Author: Jem Matzan
Xandros Business Edition comes on a single CD, with extra programs available on a second bonus CD. If you want to add other software beyond that, the Xandros Networks framework is there for you. Not only does it show you what you have installed and what you can install, it also collects and installs software updates. And, because it’s based on Debian, you can use Debian’s APT to update software as well.
New and improved
Last summer I reviewed Xandros Business Edition 2.5 and found that it generally wasn’t ready to compete with existing, established corporate desktops. It suffered from an old kernel, malfunctioning sound drivers, a high pricetag, the inability to perform unattended or remote installations, and a bug in the desktop environment that annoyed me. In the current version, Xandros has remedied all of these negative points.
The kernel has been upgraded from 2.4.24 to 2.6.11. Not only does this add better hardware support, but it also solves the ALSA sound driver problem found in Business Edition 2.5.
The only bug I found was one that plagues all current editions of Xandros. Specifically, the applet that tells you when software updates are available does not work properly until you manually go into the Xandros Networks program and download updates. After you do that, the applet correctly informs you when there are updates for your software. This minor bug aside, I’d say that Xandros Business Edition 3.0 works perfectly and, considering the fact that you get CrossOver Office 4.2 and StarOffice 7, it’s worth its $130 pricetag.
In effect, Xandros has been brought up to date with the Debian Sarge release, so you can generally expect that software included with Xandros will be commensurate with what you can get in the Sarge repositories. This means KDE 3.3, Firefox 1.04, Thunderbird 1.0, and the Java Runtime Environment version 1.42_05.
|Xandros took over the product once known as Corel Linux. Its original product was a desktop operating system that tried to fit itself to all computers and purposes. In recent years the company divided its product line into two distinct offerings, home desktop products and business desktop products, with six disparate Xandros flavors to choose from. All of them except Business Edition and Desktop Management Server are targeted at home users.|

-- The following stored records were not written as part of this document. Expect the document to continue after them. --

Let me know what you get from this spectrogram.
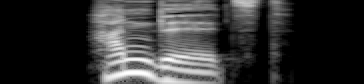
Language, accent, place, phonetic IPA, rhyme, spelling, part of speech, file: German, Germany, Berlin, [ˈhandl̩st], -andl̩st, handelst, verb, De-handelst.ogg
- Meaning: second-person singular present of handeln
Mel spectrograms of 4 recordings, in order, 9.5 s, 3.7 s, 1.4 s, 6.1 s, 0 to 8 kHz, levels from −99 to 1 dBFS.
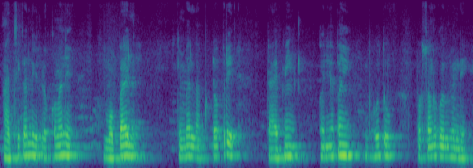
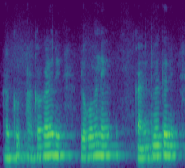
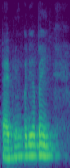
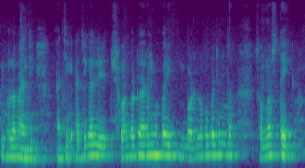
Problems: low volume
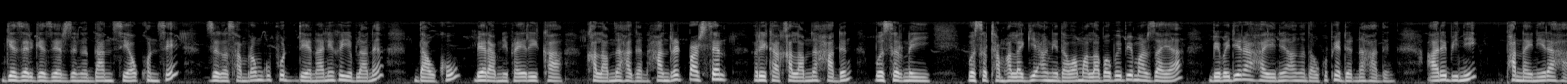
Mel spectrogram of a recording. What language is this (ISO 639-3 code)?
brx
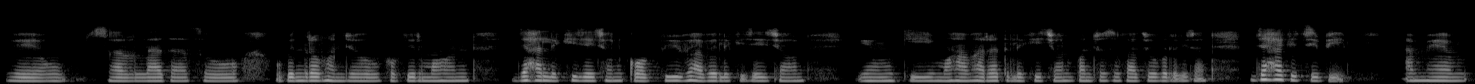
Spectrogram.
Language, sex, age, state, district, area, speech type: Odia, female, 30-45, Odisha, Kalahandi, rural, spontaneous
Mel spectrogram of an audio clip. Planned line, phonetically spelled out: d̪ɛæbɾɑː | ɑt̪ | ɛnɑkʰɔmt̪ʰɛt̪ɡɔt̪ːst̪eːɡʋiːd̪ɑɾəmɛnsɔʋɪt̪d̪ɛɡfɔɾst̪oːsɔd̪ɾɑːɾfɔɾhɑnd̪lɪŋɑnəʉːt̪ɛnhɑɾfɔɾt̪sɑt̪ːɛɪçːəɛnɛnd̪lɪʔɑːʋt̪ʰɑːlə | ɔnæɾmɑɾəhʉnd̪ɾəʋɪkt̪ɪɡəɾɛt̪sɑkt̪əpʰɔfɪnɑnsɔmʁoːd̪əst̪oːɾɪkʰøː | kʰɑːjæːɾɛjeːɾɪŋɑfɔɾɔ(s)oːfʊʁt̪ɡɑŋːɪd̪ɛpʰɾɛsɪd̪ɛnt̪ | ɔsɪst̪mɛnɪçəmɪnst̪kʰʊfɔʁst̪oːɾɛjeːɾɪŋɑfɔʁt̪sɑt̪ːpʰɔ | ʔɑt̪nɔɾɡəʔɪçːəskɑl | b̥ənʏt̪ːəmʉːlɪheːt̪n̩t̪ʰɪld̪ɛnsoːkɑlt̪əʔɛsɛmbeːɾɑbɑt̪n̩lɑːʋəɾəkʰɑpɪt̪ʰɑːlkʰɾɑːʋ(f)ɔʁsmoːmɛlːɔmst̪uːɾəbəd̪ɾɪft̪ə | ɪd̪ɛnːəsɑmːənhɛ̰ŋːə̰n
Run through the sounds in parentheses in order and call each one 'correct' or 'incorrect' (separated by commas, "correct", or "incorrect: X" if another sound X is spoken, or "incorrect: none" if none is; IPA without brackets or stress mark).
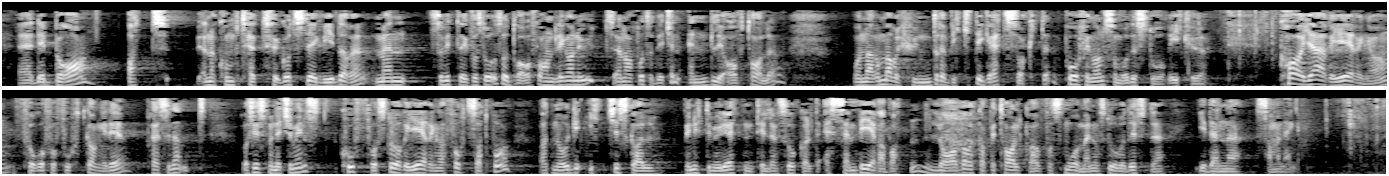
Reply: incorrect: f, correct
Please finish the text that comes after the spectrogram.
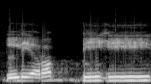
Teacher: Li rabbihi, hi 2 harokat karena mad silah, ya. Karena dia berjumpa dengan huruf selain hamzah, jadi panjangnya cukup 2 harokat.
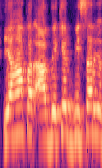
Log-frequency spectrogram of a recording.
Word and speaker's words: विसर्ग: होता है अब देखिए विसर्ग में आप देखिए विसर्ग का उच्चारण किसके तरह होता है ह की तरह होता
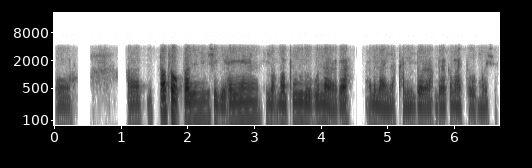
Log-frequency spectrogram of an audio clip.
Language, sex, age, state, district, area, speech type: Manipuri, male, 30-45, Manipur, Kakching, rural, conversation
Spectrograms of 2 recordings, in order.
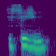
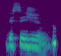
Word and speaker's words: decision: See, you can even read the pronunciation. This is Decision. Z. Decision.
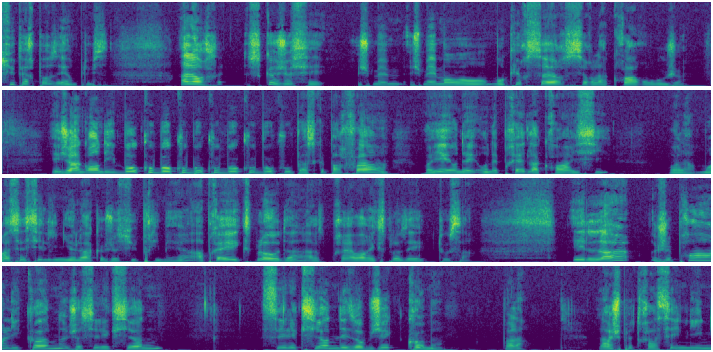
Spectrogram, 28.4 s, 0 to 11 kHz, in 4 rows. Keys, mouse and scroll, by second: 1.0-1.3 scroll up 1, 3.2 scroll up 1, 4.1-5.2 scroll up 2, 5.4-6.7 scroll up 3, 6.9-11.4 scroll up 22, 12.6-14.5 scroll up 10, 26.0 click, 27.8 click.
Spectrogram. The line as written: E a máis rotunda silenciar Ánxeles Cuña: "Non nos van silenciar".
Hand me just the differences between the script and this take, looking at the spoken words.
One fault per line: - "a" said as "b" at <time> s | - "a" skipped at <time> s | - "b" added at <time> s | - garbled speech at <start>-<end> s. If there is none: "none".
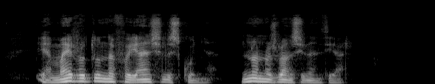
- "silenciar" said as "foi" at 1.2 s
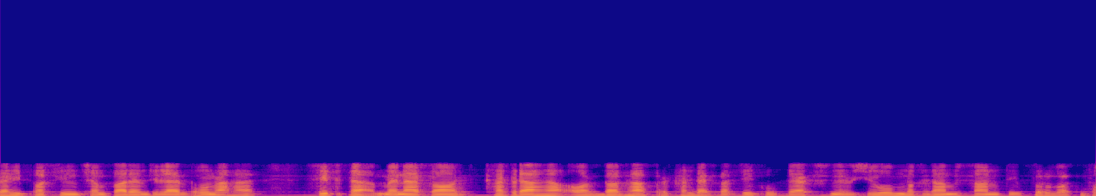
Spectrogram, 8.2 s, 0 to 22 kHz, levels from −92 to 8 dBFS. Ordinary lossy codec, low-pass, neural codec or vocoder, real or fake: none; 3.6 kHz; codec, 24 kHz, 1 kbps, SNAC; fake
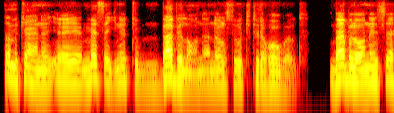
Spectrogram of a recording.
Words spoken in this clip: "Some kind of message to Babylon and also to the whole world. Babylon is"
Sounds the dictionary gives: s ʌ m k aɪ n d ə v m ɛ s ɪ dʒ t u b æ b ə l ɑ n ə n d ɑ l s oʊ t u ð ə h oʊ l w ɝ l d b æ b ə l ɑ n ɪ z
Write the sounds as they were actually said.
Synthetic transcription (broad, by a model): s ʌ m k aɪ n ə m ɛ s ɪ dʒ t u b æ b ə l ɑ n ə n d ɑ l s oʊ t u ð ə h oʊ l w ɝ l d b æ b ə l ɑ n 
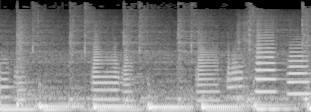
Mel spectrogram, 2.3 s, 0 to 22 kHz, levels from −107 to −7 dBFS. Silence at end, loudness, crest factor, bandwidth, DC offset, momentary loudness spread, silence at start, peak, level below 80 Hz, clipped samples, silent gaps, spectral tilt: 0 s; -19 LUFS; 16 dB; 19 kHz; under 0.1%; 4 LU; 0 s; -2 dBFS; -28 dBFS; under 0.1%; none; -5.5 dB/octave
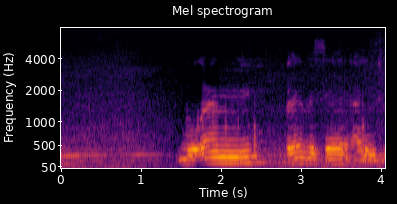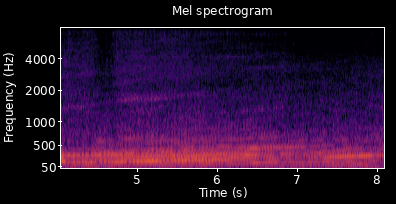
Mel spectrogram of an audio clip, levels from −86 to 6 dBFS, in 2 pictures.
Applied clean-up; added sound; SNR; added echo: none; Car passing by / Traffic noise, roadway noise / Engine; 12 dB; reverberation time 0.4 s.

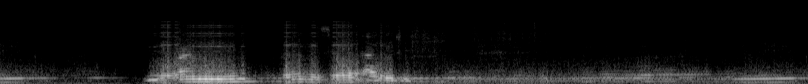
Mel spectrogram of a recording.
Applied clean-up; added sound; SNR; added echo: neural separator model SepFormer DNS4.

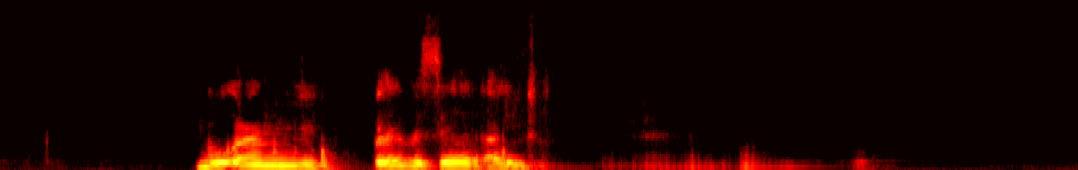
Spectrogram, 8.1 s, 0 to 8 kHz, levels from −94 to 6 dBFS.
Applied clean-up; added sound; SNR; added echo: neural mask model DeepFilterNet 3.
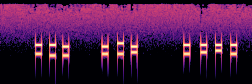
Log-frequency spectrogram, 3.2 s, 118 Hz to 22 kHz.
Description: DTMF, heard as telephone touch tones, dialled by hand, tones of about 80 ms. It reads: 521 467 5805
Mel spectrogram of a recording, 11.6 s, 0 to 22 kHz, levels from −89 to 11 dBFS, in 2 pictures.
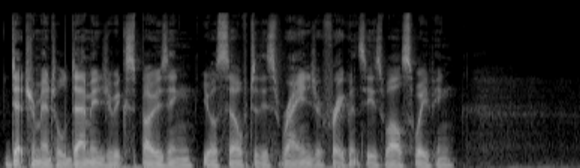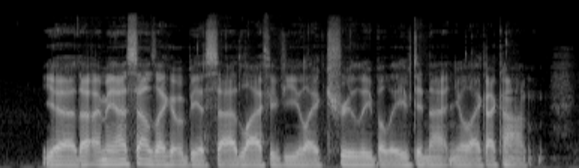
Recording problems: none

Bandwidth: 15 kHz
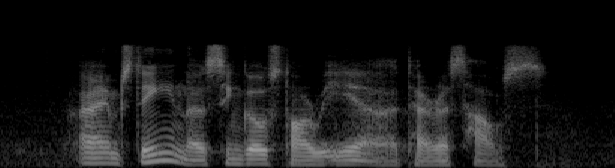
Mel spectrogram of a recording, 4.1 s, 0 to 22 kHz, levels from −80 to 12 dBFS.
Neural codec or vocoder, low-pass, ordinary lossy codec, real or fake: codec, 16 kHz, 1 kbps, X-Codec, WavLM features, trained on Multilingual LibriSpeech; 7.2 kHz; none; fake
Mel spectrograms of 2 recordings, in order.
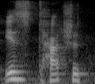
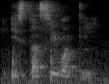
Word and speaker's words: Iztaccíhuatl: Eckenstein joined him later that year, and together they climbed several mountains, including the Iztacha. Okay, hold on. I'm gonna need to press the Wikipedia page so I can pronounce this right.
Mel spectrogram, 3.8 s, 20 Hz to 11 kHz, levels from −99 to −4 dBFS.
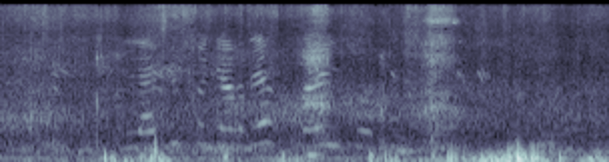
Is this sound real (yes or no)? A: yes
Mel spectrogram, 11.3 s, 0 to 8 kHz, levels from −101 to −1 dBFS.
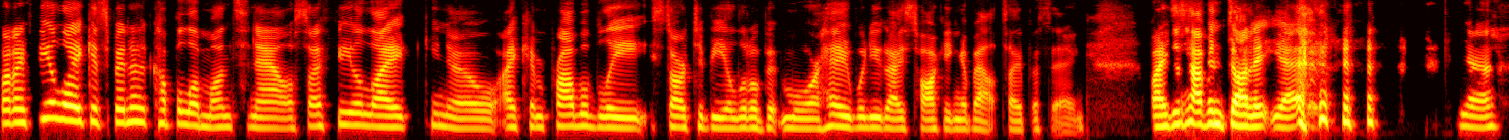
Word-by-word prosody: but 255 Hz, +1 st, +1 dB
I 265 Hz, -, +3 dB
feel 340 Hz, +1 st, 0 dB
like 290 Hz, -3 st, +4 dB
it's 275 Hz, -, -3 dB
been 265 Hz, 0 st, 0 dB
a 280 Hz, -1 st, 0 dB
couple 240 Hz, -2 st, -5 dB
of 215 Hz, -, -1 dB
months 190 Hz, +1 st, -7 dB
now. 175 Hz, -2 st, -3 dB
So, 190 Hz, -, -10 dB
I 205 Hz, -, -3 dB
feel 225 Hz, -1 st, -4 dB
like, 190 Hz, -2 st, 0 dB, 0.2 s
you 220 Hz, -, -9 dB
know, 165 Hz, -4 st, -6 dB
I 190 Hz, -, -2 dB
can 185 Hz, +1 st, -8 dB
probably 185 Hz, -3 st, -1 dB
start 185 Hz, -1 st, -3 dB
to 190 Hz, -, -8 dB
be 175 Hz, 0 st, -4 dB
a 170 Hz, -, -6 dB
little 175 Hz, +1 st, -4 dB
bit 175 Hz, +3 st, -9 dB
more, 165 Hz, -1 st, -4 dB
"Hey, 195 Hz, +3 st, -1 dB
what 180 Hz, 0 st, -6 dB
are -, -, -2 dB
you 180 Hz, -, -1 dB
guys 160 Hz, -2 st, -4 dB
talking 160 Hz, 0 st, -4 dB
about?" 155 Hz, 0 st, -8 dB
type 145 Hz, -2 st, -10 dB
of 155 Hz, -, -14 dB
thing. -, -, -16 dB, 0.5 s
But 195 Hz, -, +6 dB
I 195 Hz, -, +5 dB
just 230 Hz, +4 st, +1 dB
haven't 235 Hz, -2 st, +7 dB
done 205 Hz, -3 st, +9 dB
it 195 Hz, +1 st, +5 dB
yet. 185 Hz, -, +5 dB, 1.0 s
Yeah. 190 Hz, -3 st, -3 dB
190 Hz, 240 wpm, -24 LUFS, 170-215 Hz, 1.0 s, done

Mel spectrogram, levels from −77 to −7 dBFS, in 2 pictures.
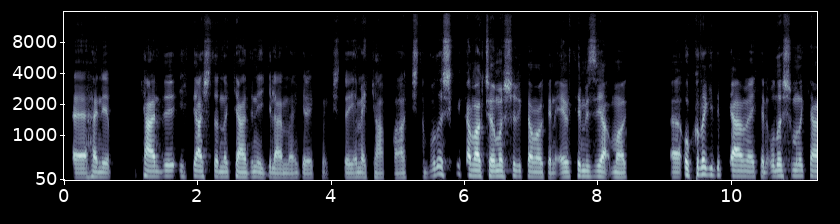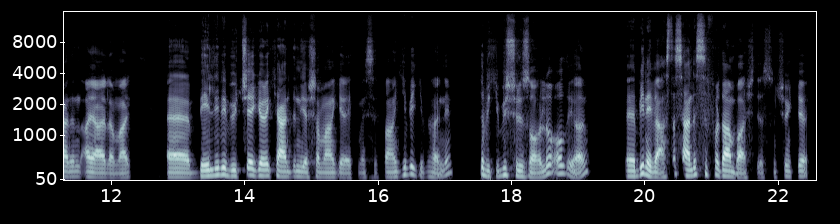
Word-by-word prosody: eee, 95 Hz, -1 st, +4 dB
hani, 100 Hz, -2 st, 0 dB, 0.5 s
kendi 115 Hz, +1 st, +2 dB
ihtiyaçlarınla 110 Hz, -1 st, -1 dB
kendin 100 Hz, +1 st, 0 dB
ilgilenmen 90 Hz, -1 st, -3 dB
gerekmek, 85 Hz, 0 st, -9 dB
işte 95 Hz, -, -8 dB
yemek 95 Hz, 0 st, -5 dB
yapmak, 90 Hz, 0 st, -7 dB
işte 95 Hz, -2 st, -9 dB
bulaşık 150 Hz, +7 st, -1 dB
yıkamak, 120 Hz, -7 st, +3 dB
çamaşır 115 Hz, +1 st, +2 dB
yıkamak, 105 Hz, -3 st, 0 dB
hani 95 Hz, -, -5 dB
ev 105 Hz, +2 st, 0 dB
temizliği 115 Hz, 0 st, -2 dB
yapmak, 95 Hz, -2 st, +1 dB, 0.7 s
eee, 100 Hz, -1 st, +1 dB
okula 155 Hz, +2 st, +2 dB
gidip 145 Hz, -2 st, -6 dB
gelmek, 115 Hz, -2 st, +3 dB
hani -, -, -4 dB
ulaşımını 120 Hz, +1 st, -1 dB
kendin 110 Hz, -2 st, -1 dB
ayarlamak, 90 Hz, -4 st, +1 dB, 0.5 s
eee, 95 Hz, -1 st, +4 dB
belli 120 Hz, +8 st, +2 dB
bir 145 Hz, -4 st, +2 dB
bütçeye 120 Hz, +4 st, +3 dB
göre 125 Hz, 0 st, +4 dB
kendin 110 Hz, -2 st, +3 dB
yaşaman 95 Hz, -2 st, -1 dB
gerekmesi, 95 Hz, 0 st, -7 dB
falan, 100 Hz, 0 st, -2 dB
gibi 150 Hz, +4 st, -4 dB
gibi, 105 Hz, -1 st, -15 dB
hani, 145 Hz, -, -5 dB, 0.4 s
tabii 135 Hz, -7 st, -1 dB
ki 115 Hz, +2 st, -10 dB
bir 145 Hz, -, +1 dB
sürü 125 Hz, -4 st, +1 dB
zorluğu 100 Hz, -, +1 dB
oluyor. 175 Hz, +3 st, -1 dB, 0.6 s
Eee, 115 Hz, 0 st, +2 dB
bir 175 Hz, -, +4 dB
nevi 105 Hz, -2 st, +6 dB
aslında 105 Hz, +12 st, -1 dB
sen 125 Hz, -, +6 dB
de 145 Hz, -, +1 dB
sıfırdan 135 Hz, -8 st, +3 dB
başlıyorsun 100 Hz, -, -4 dB
çünkü, 115 Hz, +1 st, -4 dB
110 Hz, 145 wpm, -25 LUFS, 95-120 Hz, 0.7 s, nevi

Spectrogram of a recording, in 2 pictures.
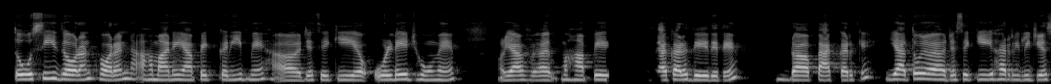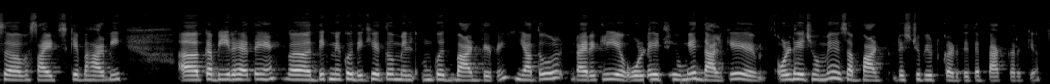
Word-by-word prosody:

Xandros Business Edition also includes wireless networking tools that I found to be indispensable for notebook computers. Other business desktop products ignore wireless support or provide minimal tools for finding wireless access points. Xandros filled that vacancy by providing NdisWrapper for wireless LAN chips that are not natively supported in the Linux kernel, thereby making it easy to install, set up, and configure them. The only way it could possibly be easier is if the Windows NDIS drivers were automatically included with the distribution, so that users would not have to retrieve them from a driver disc or from a manufacturer’s Web site.
Cosmetically you’ll have a hard time distinguishing between the current and previous versions, which is a good idea. The less change there is in the graphical interface between versions, the less users will be confused and upset.
In the previous review I said that Xandros could not be rolled out en masse. Since that time, the company released Xandros Desktop Management Server, which allows administrators to remotely administer Xandros desktop machines, including performing remote unattended installations.
Xandros is a bit of a latecomer to the GNU/Linux business desktop market, and that’s a tough position to be in when there are so many other choices. This little Linux company is competing with the established products from software and services companies such as Red Hat, Sun Microsystems, Novell, and Mandriva.
Yet Xandros Business Edition 3.0 is quick and easy to install, easy to customize, and although its software selection is limited, its arsenal is powerful. You get more heavy-hitting business desktop software with Xandros than you do with SUSE Desktop, Red Hat Desktop, Sun Java Desktop System, and even Mandriva Corporate Desktop.
Best of all, Xandros Business Edition 3.0 works well and with a variety of hardware. The tools it has for hardware detection, automounting, and wireless networking are invaluable for desktop users who do not want to deal with some of GNU/Linux’s usual desktop hassles.
Although the $130 price tag may seem expensive at first blush, it’s competitive with Microsoft Windows, and Xandros Business Edition 3.0 is an excellent replacement for Windows in a business desktop setting — not to mention a good alternative to other GNU/Linux desktops already in production.
|Purpose||Desktop operating system|
|License||Governed by a moderately restrictive license, although the majority of the software is under the GNU General Public License|
|Market||Corporate and small business desktops|
|Previous version||Xandros Desktop OS Version 2.5 Business Edition|
|Product Web site||Click here|